NEW YORK (Sep. 1)
The American Jewish Committee charged today that prejudice and discrimination are virtually excluding qualified Jews from executive positions in the nation’s leading commercial banks. A survey of management posts in the 50 largest commercial banks in the United States, made public here today by Morris B. Abram, New York attorney who is president of the AJC, disclosed that 45 of these banks had no Jews among their senior officers; each of four of the remaining five banks had one Jew in such top posts; while the fifth had four Jewish senior officers. These figures –eight Jews out of a total of 632 bank officers — represent 1.3 percent.
Out of 3,438 middle-management officials in these banks, executives below the senior level down through the vice-presidential bracket, 32 Jews — approximately 0.9 percent — were identified, the survey disclosed further. Yet the talent shortage in “the booming field of banking” is so acute, the report added, “that a top U.S. official says it is forcing some banks to seek to merge with other banks and thus go out of independent existence.”
The report was made public on the heels of the Johnson Administration’s announcement that approximately 95 percent of the nation’s 15,000 commercial banks would be considered Government contractors under regulations taking effect November 30, 1966, since they handle Federal funds, and as such would be required to refrain from discriminating against employes or applicants because of race, color, creed, or national origin. The AJC has persistently urged Federal officials to enforce the religious-discrimination provision of this ban against companies enjoying U.S. contracts.
The report, one of a series stemming from AJC studies of ethnic barriers in the selection of executives in U.S. business and industry was based on a year of intensive investigation carried out by the 18 area offices of the Committee. It was prepared by Lawrence Bloomgarden, director of the AJC’s business and discrimination division and a long-time student of executive-suite bias, under the direction of Nathan Perlmutter, director of domestic affairs for the American Jewish Committee.
‘EXTREME’ FOUND IN NEW YORK; ONLY ONE JEW AMONG 173 SENIOR OFFICIALS

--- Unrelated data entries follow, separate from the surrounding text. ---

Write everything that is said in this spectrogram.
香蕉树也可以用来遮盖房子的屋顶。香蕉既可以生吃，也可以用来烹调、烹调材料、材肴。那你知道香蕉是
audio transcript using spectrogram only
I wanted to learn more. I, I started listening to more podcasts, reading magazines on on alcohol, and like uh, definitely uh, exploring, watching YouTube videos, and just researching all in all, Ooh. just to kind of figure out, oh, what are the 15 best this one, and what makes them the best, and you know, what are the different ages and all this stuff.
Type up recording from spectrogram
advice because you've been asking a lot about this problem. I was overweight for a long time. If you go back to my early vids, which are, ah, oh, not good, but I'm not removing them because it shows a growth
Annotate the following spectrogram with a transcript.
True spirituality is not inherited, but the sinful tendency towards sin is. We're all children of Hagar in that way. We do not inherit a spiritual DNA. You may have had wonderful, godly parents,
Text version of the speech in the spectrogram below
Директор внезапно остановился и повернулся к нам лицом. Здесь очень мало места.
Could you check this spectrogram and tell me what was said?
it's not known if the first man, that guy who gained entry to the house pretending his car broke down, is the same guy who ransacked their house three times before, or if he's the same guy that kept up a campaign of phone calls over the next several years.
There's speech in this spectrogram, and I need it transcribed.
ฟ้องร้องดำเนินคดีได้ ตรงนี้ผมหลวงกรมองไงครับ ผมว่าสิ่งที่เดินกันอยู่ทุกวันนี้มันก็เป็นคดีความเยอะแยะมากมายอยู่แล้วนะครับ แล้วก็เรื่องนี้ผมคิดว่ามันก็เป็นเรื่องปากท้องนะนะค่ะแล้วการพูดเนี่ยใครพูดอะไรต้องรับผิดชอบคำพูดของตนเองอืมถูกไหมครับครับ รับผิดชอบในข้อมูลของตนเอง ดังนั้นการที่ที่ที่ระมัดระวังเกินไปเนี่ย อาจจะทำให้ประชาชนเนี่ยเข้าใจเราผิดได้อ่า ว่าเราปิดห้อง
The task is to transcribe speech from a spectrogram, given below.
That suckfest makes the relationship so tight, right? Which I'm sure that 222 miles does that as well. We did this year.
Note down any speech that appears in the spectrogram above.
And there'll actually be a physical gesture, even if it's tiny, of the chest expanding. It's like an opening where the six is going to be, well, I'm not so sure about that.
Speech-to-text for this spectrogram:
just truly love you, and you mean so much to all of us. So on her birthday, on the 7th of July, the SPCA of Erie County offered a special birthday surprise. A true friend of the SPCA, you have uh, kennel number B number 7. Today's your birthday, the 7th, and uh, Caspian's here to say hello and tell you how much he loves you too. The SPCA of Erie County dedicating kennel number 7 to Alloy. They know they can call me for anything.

A “particularly extreme” situation was revealed by the study in New York City, the nation’s financial capital, where nine of the 50 queried banks are located. One lone Jewish banker was found among 173 senior officials in these nine banks — representing just over one-half of I percent — in a community where almost 25 percent of the population and 50 percent of the college-graduate population are Jewish, The report added that “banks, unlike many other large business organizations, employ most of their personnel in a single locality, or, at most, in one state, and thus may reasonably be expected to reflect ethnic configurations in their staffs.”
The report recalled that a 1965 AJC analysis had found Jews to be markedly under-represented in New York City’s 50 mutual savings banks, although not to the same degree as in the commercial banks. Jews were found to total just under 2.5 percent among the more than 400 officers in these mutual savings banks.

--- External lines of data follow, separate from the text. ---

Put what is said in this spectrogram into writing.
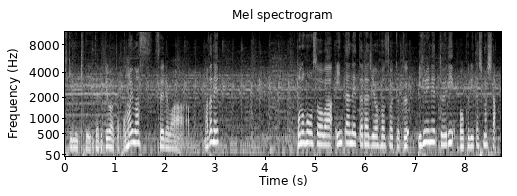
聞きに来ていただければと思います。それではまたね。この放送はインターネットラジオ放送局ビフリネットよりお送りいたしました。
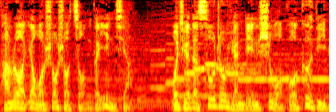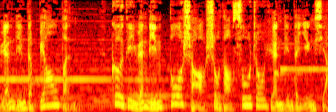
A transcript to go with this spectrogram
倘若要我说说总的印象，我觉得苏州园林是我国各地园林的标本，各地园林多少受到苏州园林的影响，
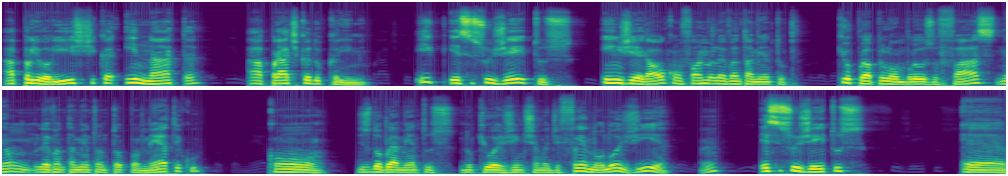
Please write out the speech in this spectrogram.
a priorística, inata à prática do crime. E esses sujeitos, em geral, conforme o levantamento que o próprio Lombroso faz, né, um levantamento antropométrico com desdobramentos no que hoje a gente chama de frenologia, né, esses sujeitos é,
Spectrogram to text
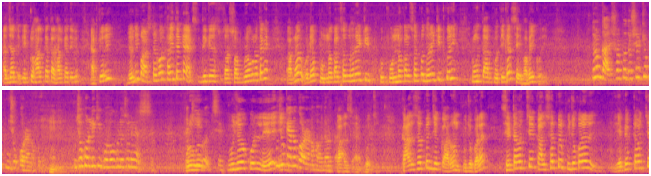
আর যার একটু হালকা তার হালকা দেবে। অ্যাকচুয়ালি যদি পাঁচটা ঘর খালি থাকে একদিকে সব- সব গ্রহগুলো থাকে আমরা ওটা পূর্ণ কালসর্প ধরেই ট্রিট পূর্ণ কালসর্প ধরেই ট্রিট করি এবং তার প্রতিকার সেইভাবেই করি। ধরুন কাল সর্পদোষের কেউ পুজো করানো হলো। পুজো করলে কি গ্রহগুলো চলে আসছে? পুজো করলে পুজো কেন করানো হওয়া দরকার? কাল হ্যাঁ বলছি। কালসর্পের যে কারণ পুজো করার সেটা হচ্ছে কালসর্পের পুজো করার এফেক্টটা হচ্ছে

The report recalled two prior inquiries into the involvement of Jews in management levels of commercial banking in individual communities. A survey made public last May, conducted by Wayne State University, in Detroit, for the U.S. Equal Employment Opportunity Commission, found only one among 152 senior executives and two Jews among 281 other officials — 0.7 percent in each case –in nine banks in Washington, D.C. A study of Jews in Philadelphia’s six leading commercial banks, conducted by the AJC in 1960, disclosed 12 Jews among 1,216 executives in all categories, or approximately 1 percent.
The report disavowed any advocacy of “hiring or upgrading according to a predetermined quota, ” but pointed to several sets of statistics to emphasize its underlying contention that Jews are qualified for executive positions in the nation’s banks. The AJC noted that:
1) Almost all banking officials have a college background, and Jews account for about 8 percent of all college graduates up to age 50 in the U.S.
2) Ivy League colleges account for a high ratio of banking executives; Jews make up 25 percent of all Ivy League graduates of the past five or six years and more than 15 percent of all such graduates up to age 50.
3) Among the executives of the 50 leading U.S. banks, 528 are Harvard Business School graduates, 44 percent of them in top management posts, and banking reportedly is the most popular business career chosen by Harvard Business School graduates. Jews make up 12 to 15 percent of the living graduates of the Harvard Business School, yet fewer than 1 percent of the young men who go into commercial banking from Harvard Business School are Jews. Those Jews interested in finance find their way to careers in investment banking, securities and commodities.”